Tuesday, March 23, 2010

Hey, Chris: Shut the Door on Your Way Out!

As I write, the Warriors have the third worst record in the NBA, at 19-51. A winning percentage of .271, which is horrible, and yet not much worse than the team's .366 percentage over these last 16 seasons combined. The 16 seasons, of course, is what Chris Cohan has to show for his legacy as the Warriors' owner, including one memorable playoff appearance. One playoff appearance in 16 years. Do you realize how hard it is to miss out on the playoffs in the NBA 15 of 16 years? More than half the teams (16 of 30) make the playoffs, The Warriors' one playoff appearance in 16 seasons is fewer than any other team in the NBA.
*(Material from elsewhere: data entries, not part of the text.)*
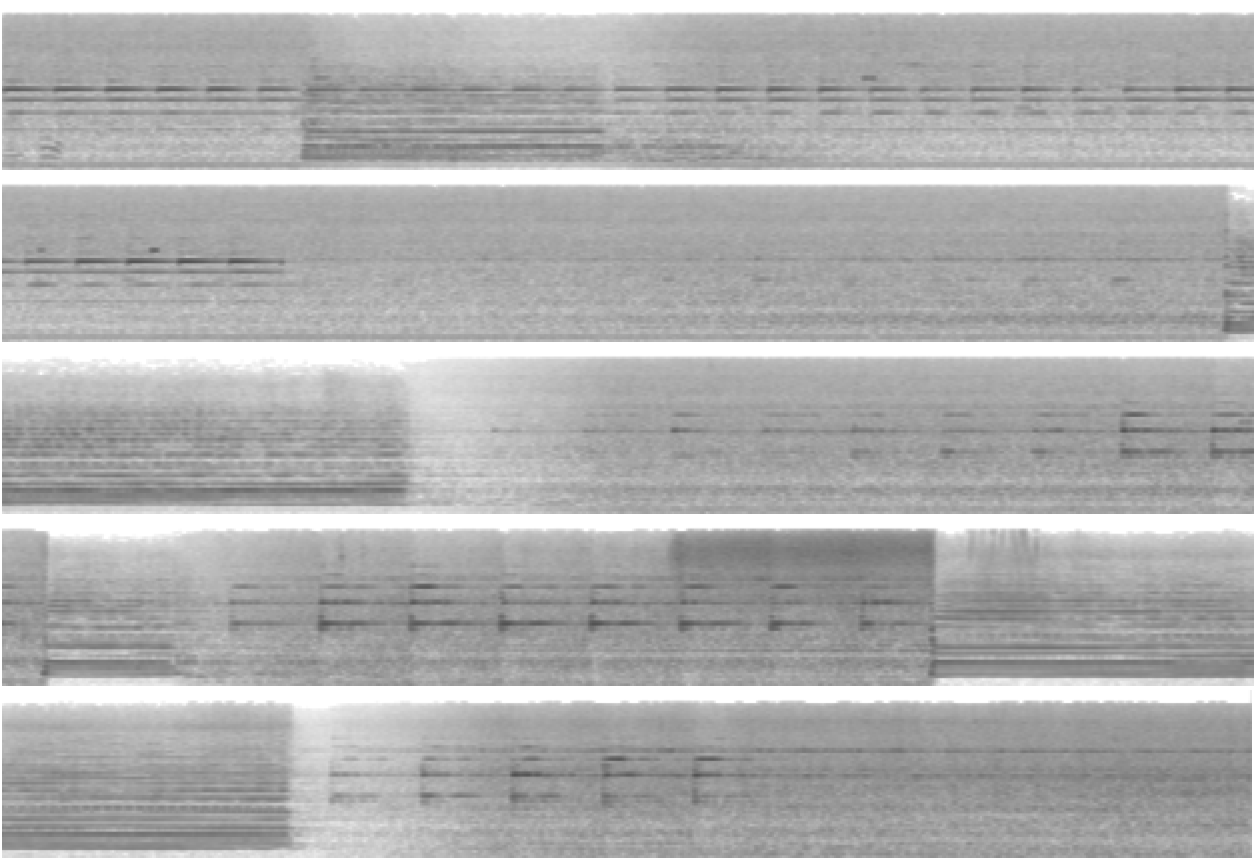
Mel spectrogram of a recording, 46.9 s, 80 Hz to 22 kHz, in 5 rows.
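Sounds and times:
diesel locomotive engines rumbling: 0.0s - 46.9s
train air horn blasts: 2.2s - 6.0s, 18.5s - 23.3s, 28.4s - 29.9s, 35.1s - 40.0s.

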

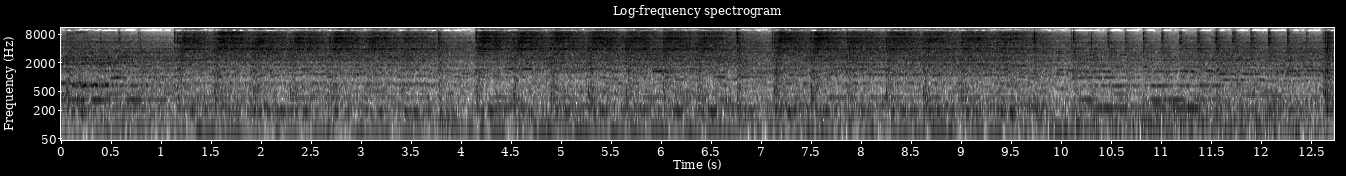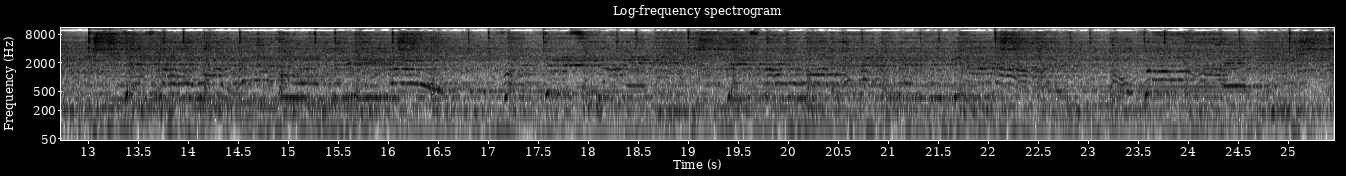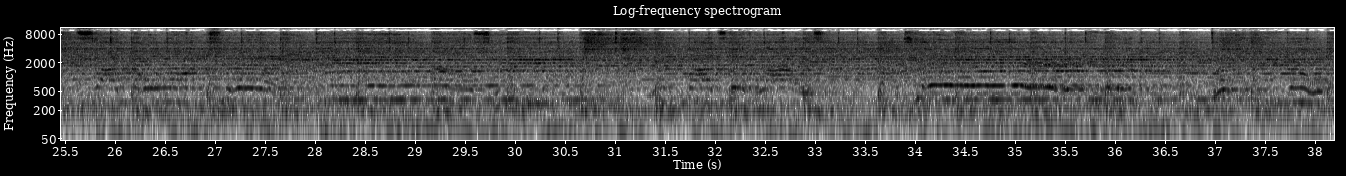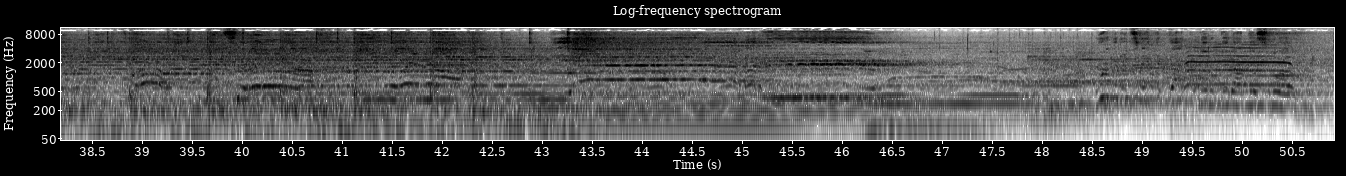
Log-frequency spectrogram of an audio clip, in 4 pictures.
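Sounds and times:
punk rock band playing live: 0.0s - 48.6s
person singing: 13.0s - 46.8s.

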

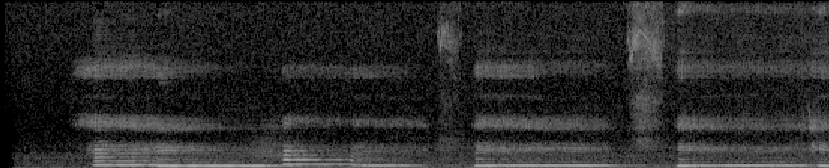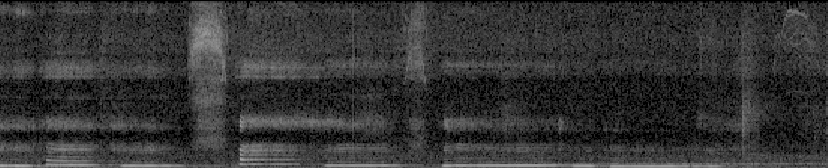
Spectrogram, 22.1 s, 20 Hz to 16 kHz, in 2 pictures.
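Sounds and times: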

These abyssmal numbers are worth noting because Cohan yesterday announced that the team is for sale. Finally. He has ignored overtures in the past from those interested in buying, but no longer. The Chronicle notes that Cohan's cash flow is not what it should be, that the IRS nailed him for more than $160 million in back taxes&penalties three years ago.

Cohan was a minority owner of the Warriors until he sued the previous ownership tandem of Dan Finnane and Jim Fitzgerald to gain control of the franchise, prior to the start of the 1994-95 season. For the players, and the fans, he could not have picked a worse time.
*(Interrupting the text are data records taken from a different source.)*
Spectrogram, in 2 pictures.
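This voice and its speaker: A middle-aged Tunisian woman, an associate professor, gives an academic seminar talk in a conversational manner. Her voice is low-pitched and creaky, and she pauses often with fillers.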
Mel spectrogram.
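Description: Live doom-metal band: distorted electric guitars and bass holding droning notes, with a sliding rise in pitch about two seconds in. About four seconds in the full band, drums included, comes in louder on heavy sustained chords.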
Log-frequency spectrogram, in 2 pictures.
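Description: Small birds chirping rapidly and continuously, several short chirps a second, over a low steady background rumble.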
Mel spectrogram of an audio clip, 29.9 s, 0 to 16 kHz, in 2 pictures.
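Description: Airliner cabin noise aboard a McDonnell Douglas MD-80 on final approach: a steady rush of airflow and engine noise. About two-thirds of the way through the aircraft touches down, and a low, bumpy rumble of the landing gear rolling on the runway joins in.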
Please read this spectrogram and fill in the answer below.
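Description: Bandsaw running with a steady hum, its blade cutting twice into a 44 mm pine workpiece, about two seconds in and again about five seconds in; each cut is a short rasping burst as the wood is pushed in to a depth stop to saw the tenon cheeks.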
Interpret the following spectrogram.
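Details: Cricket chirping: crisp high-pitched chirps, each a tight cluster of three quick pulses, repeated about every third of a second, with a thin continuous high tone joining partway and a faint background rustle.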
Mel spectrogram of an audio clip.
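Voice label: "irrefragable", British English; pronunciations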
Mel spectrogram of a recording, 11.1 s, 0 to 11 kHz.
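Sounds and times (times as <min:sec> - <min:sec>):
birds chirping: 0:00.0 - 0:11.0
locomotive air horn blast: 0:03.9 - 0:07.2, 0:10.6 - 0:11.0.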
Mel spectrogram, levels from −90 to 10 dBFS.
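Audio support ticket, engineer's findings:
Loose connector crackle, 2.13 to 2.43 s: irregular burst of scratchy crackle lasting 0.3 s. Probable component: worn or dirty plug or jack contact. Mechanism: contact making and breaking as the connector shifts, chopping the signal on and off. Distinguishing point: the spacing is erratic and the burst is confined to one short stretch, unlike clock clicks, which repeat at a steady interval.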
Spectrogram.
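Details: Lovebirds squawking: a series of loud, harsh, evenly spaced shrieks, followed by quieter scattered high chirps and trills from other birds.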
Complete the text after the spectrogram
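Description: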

The Warriors had just completed an exciting and successful 50-32 season, led in part by the NBA Rookie of the Year, the charismatic Chris Webber. The head coach, Don Nelson, couldn't get along with Webber, who was a proud young man, but hardly unreasonable. Webber simply did not like being publicly ridiculed by Nelson, who had a penchant for doing just that to rookies, who typically took the abuse without complaint, which Webber failed to do.

Nelson was so inflexible on this point that he completely ignored the wise words from trusted colleagues Al Attles and Ed Gregory, among others, who advised him strongly to sit down with Webber, and work out their differences together for the good of the franchise, which was on the verge of becoming a legit NBA power. Instead, Nelson traded his Franchise Player, and that set the team on a downward spiral, out of control, that continues to this day. Webber, meantime, re-surfaced in Sacramento, and led the Kings to a glorious run of success, nearly making the NBA Finals, before losing to the Lakers in overtime of game seven of the Western Conference Finals.

Cohan, although he has never admitted it publicly, allowed Nelson to make the Webber trade, because he didn't have the balls to stand up to him and say no, which Finnane and Fitzgerald surely would have done. They would have said, "Nellie, sit down with Chris, and work this out, or you're gone!" Cohan was a wimp. He failed to understand how critical Webber was to the Warriors long-term success. And yet, a few years later, during an interview with Robert Bronstein on KICU-TV, Cohan claimed that he had no role whatsoever in the Webber trade, that he took over the team after Webber was dealt. That's an outright lie. Cohan precided over the news conference, announcing the trade. He sat with Nelson. He opened the news conference. He occasionally interrupted reporters' questions (including my own), in an absolutely pitiful attempt to defend the deal. And then, with Bronstein, he claimed to have had no role. Pathetic.

Since then, he has hired the wrong people, fired the wrong people, and become such a recluse that he actually ran away from then-Chronicle columnist CW Nevius, who tried to interview him years ago when the NBA All-Star game came to Oakland. He also got booed by his own home fans, when introduced during a halftime on-court ceremony. It might have seemed a bit cruel to some, at the time, but really, who can blame the fans? They have paid countless dollars to support this team over the years, and all they want is competent ownership, and a consistently competitive team. For the last 16 years, they haven't had any of the former, and very little of the latter.

So, who's going to buy the Warriors? Oracle CEO Larry Ellison has made no secret of his interest. He can certainly afford it. He does not like losing. He is obviously far more likely than Cohan ever was to put the proper people in place to run this organization like it should be run. So, here's hoping he can pull off the purchase. Or, if not him, somebody else with the financial resources and smarts to put this franchise back on the road to success, where it was when Cohan took it over 16 years ago, and where it has rarely traveled since.